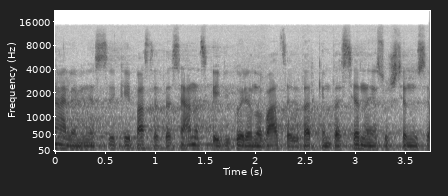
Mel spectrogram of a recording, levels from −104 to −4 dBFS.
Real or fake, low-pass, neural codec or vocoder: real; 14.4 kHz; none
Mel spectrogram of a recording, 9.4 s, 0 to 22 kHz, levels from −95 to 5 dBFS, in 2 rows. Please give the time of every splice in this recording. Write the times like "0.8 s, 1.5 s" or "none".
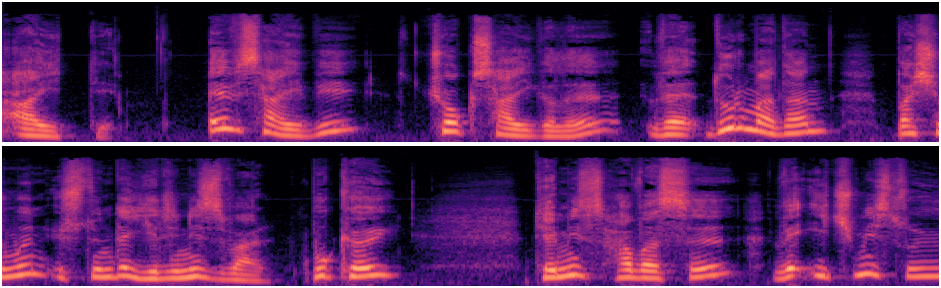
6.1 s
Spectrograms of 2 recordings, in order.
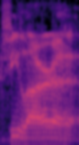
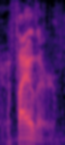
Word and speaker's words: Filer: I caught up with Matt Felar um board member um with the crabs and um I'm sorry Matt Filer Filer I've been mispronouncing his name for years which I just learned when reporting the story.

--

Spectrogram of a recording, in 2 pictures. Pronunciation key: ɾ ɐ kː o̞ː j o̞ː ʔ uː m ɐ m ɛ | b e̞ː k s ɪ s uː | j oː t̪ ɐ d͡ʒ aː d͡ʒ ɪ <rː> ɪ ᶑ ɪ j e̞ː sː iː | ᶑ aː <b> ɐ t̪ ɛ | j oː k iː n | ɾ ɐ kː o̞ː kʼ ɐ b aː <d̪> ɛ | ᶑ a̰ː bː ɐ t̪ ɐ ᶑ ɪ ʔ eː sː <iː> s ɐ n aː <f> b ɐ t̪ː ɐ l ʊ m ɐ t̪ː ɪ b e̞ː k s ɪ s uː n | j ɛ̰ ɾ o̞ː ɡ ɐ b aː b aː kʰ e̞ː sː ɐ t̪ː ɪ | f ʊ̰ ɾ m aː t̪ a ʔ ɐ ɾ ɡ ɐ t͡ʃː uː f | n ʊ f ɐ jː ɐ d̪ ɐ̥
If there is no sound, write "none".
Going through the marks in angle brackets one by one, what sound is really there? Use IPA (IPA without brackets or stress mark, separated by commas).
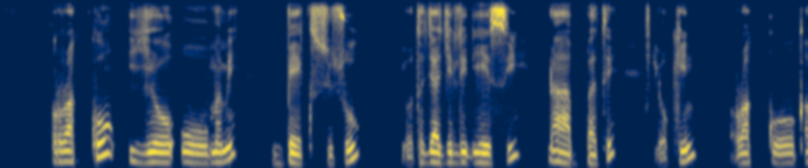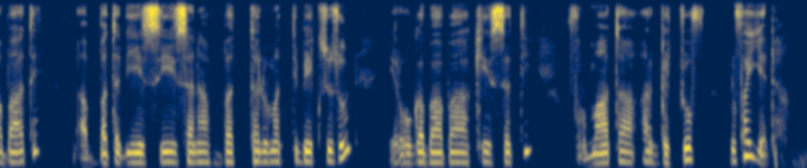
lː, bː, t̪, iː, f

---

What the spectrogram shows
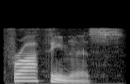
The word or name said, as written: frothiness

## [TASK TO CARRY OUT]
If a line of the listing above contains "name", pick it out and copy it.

## [YOUR SOLUTION]
Word and speaker's words: Filer: I caught up with Matt Felar um board member um with the crabs and um I'm sorry Matt Filer Filer I've been mispronouncing his name for years which I just learned when reporting the story.
The word or name said, as written: frothiness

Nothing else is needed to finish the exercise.